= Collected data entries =

"""

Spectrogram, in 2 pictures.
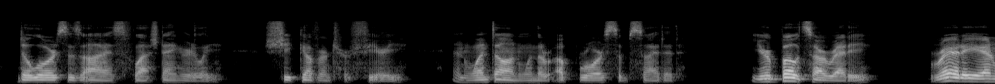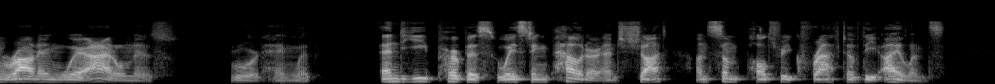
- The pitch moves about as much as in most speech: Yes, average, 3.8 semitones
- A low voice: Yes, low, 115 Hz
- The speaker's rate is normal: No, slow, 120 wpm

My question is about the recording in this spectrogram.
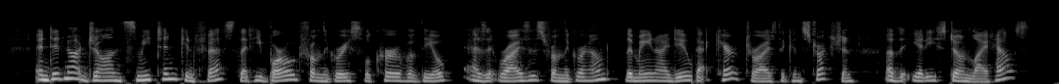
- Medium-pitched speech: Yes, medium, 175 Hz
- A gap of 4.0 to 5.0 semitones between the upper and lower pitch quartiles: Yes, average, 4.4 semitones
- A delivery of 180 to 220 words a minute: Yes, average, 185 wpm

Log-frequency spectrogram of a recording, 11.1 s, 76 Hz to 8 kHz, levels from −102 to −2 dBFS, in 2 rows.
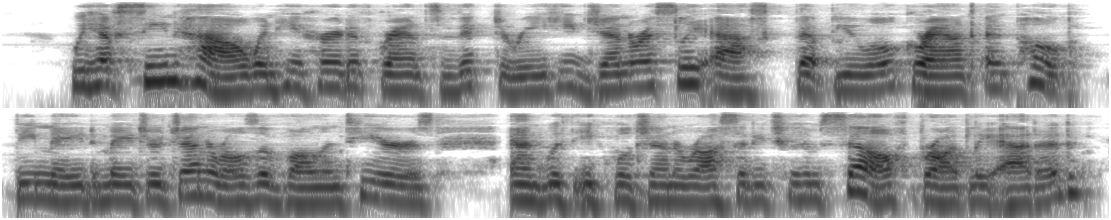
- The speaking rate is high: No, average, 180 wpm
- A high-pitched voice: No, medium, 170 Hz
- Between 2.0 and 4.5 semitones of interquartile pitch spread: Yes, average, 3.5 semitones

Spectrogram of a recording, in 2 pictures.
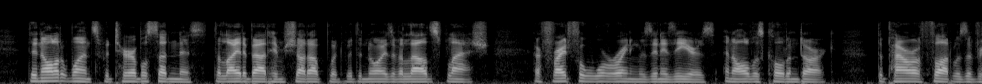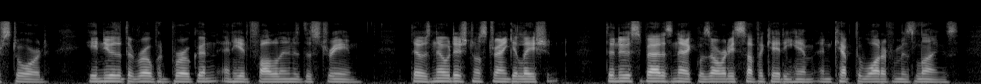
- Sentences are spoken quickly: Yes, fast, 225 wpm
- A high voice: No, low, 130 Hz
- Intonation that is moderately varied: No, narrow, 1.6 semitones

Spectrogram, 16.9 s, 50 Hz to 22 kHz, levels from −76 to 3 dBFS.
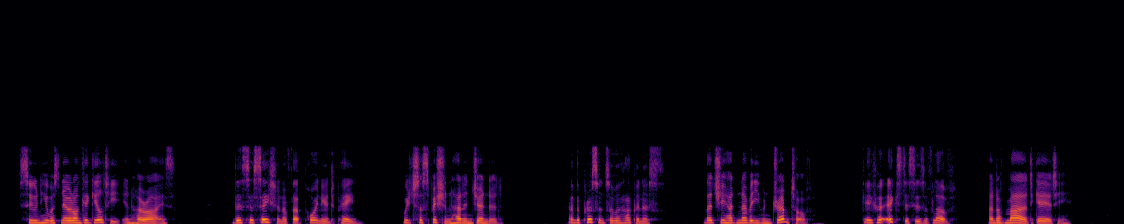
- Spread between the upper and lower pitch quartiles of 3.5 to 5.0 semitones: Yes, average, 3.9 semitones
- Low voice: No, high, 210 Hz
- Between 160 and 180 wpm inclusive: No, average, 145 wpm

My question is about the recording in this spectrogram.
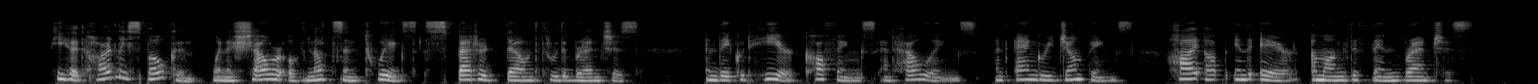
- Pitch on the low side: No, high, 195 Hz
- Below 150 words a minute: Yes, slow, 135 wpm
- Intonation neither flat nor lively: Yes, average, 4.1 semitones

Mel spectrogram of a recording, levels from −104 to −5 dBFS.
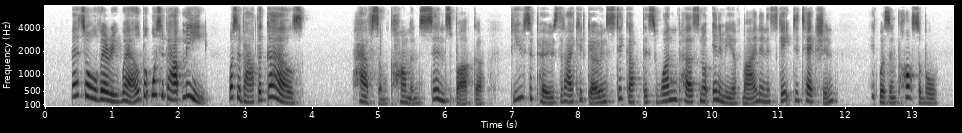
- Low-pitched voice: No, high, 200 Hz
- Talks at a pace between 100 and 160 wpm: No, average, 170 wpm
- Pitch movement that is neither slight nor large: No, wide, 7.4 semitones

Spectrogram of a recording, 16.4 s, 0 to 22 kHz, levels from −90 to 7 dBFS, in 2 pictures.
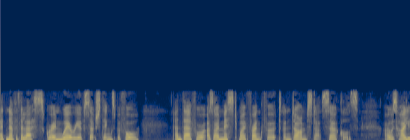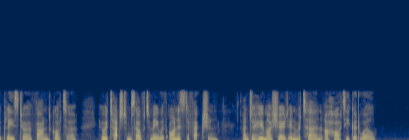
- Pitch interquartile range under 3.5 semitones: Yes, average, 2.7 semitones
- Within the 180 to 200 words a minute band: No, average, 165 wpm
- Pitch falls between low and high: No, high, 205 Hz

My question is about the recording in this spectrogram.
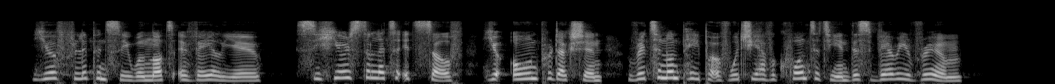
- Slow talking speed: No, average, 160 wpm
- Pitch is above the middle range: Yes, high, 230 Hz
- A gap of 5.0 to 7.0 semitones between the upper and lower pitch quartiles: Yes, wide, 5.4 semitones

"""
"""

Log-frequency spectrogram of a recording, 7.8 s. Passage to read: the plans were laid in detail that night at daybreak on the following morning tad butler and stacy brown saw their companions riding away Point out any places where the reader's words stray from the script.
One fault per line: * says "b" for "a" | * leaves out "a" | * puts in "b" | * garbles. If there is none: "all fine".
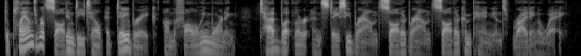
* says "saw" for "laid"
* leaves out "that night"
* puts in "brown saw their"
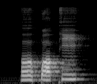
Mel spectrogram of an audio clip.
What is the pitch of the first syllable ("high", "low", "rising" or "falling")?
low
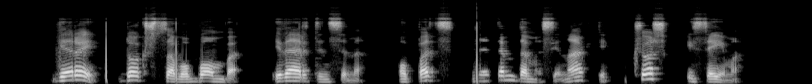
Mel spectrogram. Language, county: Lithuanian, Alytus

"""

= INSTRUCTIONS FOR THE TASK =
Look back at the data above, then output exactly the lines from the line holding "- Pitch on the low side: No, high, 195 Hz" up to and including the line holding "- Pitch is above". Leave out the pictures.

= COMPLETED TASK =
- Pitch on the low side: No, high, 195 Hz
- Below 150 words a minute: Yes, slow, 135 wpm
- Intonation neither flat nor lively: Yes, average, 4.1 semitones

Mel spectrogram of a recording, levels from −104 to −5 dBFS.
- Low-pitched voice: No, high, 200 Hz
- Talks at a pace between 100 and 160 wpm: No, average, 170 wpm
- Pitch movement that is neither slight nor large: No, wide, 7.4 semitones

Spectrogram of a recording, 16.4 s, 0 to 22 kHz, levels from −90 to 7 dBFS, in 2 pictures.
- Pitch interquartile range under 3.5 semitones: Yes, average, 2.7 semitones
- Within the 180 to 200 words a minute band: No, average, 165 wpm
- Pitch falls between low and high: No, high, 205 Hz

My question is about the recording in this spectrogram.
- Slow talking speed: No, average, 160 wpm
- Pitch is above the middle range: Yes, high, 230 Hz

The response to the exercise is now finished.